  25. Rutto LK, Xu Y, Brandt M, Ren S, Kering MK (2013) Juice, ethanol and grain yield potential of five sweet sorghum (Sorghum bicolor [L.] Moench) cultivars. J Sustain Bioenergy Syst 3(2): 113-118.
  26. Reddy BVS, Ramesh S, Reddy PS, Kumar AA, Sharma KK, et al. (2006) Sweet sorghum food, feed, fodder and fuel crop. In: International Crops Research Institute for the Semi-Arid Tropics, http:// oar.icrisat.org/2598/, Patancheru, India: ICRISAT; pp: 1-24.

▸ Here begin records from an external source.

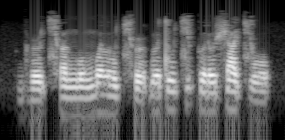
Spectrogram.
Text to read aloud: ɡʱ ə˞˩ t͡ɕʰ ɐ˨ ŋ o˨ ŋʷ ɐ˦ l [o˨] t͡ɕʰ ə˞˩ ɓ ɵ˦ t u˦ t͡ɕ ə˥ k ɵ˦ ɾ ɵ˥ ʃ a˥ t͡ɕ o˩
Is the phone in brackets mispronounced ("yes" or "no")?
no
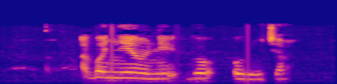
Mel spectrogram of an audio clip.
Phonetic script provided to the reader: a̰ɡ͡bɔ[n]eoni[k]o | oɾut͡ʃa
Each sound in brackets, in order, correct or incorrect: incorrect, incorrect

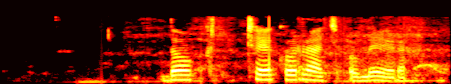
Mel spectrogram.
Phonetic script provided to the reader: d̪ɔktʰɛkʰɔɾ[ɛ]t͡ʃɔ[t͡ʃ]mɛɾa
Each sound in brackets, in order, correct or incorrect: incorrect, incorrect

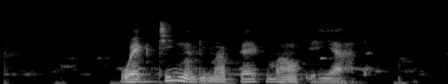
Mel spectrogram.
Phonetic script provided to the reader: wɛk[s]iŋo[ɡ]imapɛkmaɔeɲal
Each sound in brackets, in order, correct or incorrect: incorrect, correct

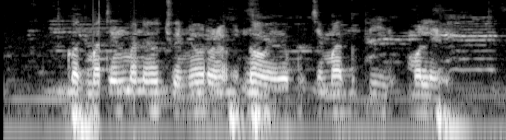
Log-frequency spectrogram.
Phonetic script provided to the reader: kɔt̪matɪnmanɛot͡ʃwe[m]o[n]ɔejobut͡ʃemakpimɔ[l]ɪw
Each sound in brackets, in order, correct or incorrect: incorrect, correct, correct

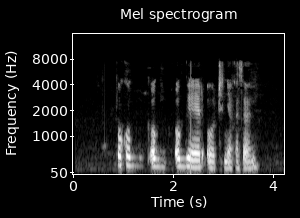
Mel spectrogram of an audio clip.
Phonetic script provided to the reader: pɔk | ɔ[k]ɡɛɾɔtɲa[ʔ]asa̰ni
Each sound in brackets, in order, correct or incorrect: incorrect, incorrect

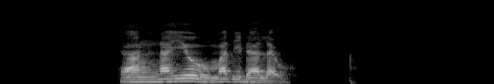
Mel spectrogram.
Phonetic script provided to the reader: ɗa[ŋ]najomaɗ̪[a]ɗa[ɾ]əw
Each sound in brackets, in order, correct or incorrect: correct, incorrect, incorrect

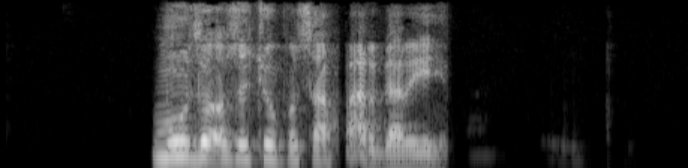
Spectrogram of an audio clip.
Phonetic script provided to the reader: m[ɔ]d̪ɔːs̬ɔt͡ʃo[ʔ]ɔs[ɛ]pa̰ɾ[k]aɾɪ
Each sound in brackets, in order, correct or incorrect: incorrect, incorrect, incorrect, incorrect

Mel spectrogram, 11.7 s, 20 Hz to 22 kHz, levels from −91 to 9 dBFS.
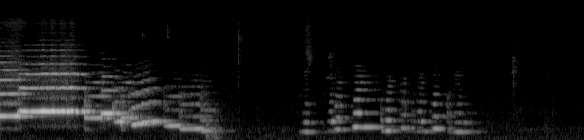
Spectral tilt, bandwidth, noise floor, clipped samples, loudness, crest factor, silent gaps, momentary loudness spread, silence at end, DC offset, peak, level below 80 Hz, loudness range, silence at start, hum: -3.5 dB/octave; 6.2 kHz; -78 dBFS; under 0.1%; -26 LUFS; 16 dB; none; 26 LU; 2.35 s; under 0.1%; -14 dBFS; -80 dBFS; 24 LU; 0 s; none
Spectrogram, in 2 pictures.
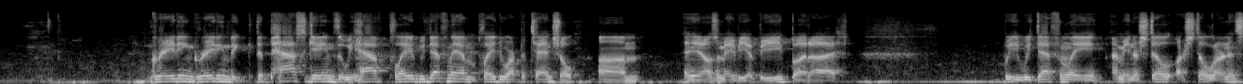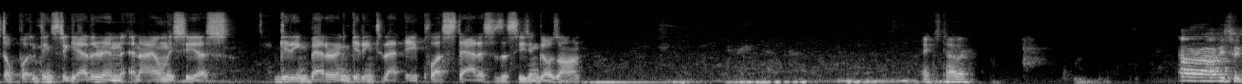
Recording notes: addressed the media Monday in his weekly press conference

  27. Rao PS, Kumar CG, Reddy BVS (2012) Sweet sorghum: from theory to practice. In: Rao PS, Kumar CG, editors. Characterization of improved sweet sorghum cultivars. Berlin: Springer; pp: 1-15.
  28. Sweet Sorghum Bagasse: excellent nonwood source for handmade papermaking. Agribusiness. Available online at: http://www.pinoybisnes.com/agribusiness/sweet-sorghum-bagasse-excellent-nonwood-source-forhandmade-papermaking/
  29. Disasa T, Feyissa T, Admassu B (2016) Characterization of Ethiopian sweet sorghum accessions for brix, morphological and grain yield traits. Sugar Tech 19: 1-11.
  30. Vermerris W, Erickson J, Wright D, Newman Y, Rainbolt C (2008) Production of biofuel crops in Florida: Sweet sorghum. In: Publication of Agronomy Department, No. SS-AGR-293. Florida Cooperative Extension Service, Institute of Food and Agricultural Sciences, University of Florida, Florida, USA.
  31. Mace ES, Jordan DR (2011) Integrating sorghum whole genome sequence information with a compendium of sorghum QTL studies reveals uneven distribution of QTL and of gene-rich regions with significant implications for crop improvement. Theor Appl Genet 123(1): 1691.
  32. Anami SE, Zhang LM, Xia Y, Zhang YM, Liu ZQ, et al. (2015) Sweet sorghum ideotypes: Genetic improvement of the biofuel syndrome. Food Energy Secur 4(3): 159-177.
  33. Zhang D, Guo H, Kim C, Lee TH, Li J, et al. (2013) CSGRqtl, a comparative quantitative trait locus database for saccharine grasses. Plant Physiol 161(2): 594-599.
  34. Anami SE, Zhang LM, Xia Y, Zhang YM, Liu ZQ, et al. (2015) Sweet sorghum ideotypes: Genetic improvement of stress tolerance. Food Energy Secur 4(1): 3-24.

    No Files Found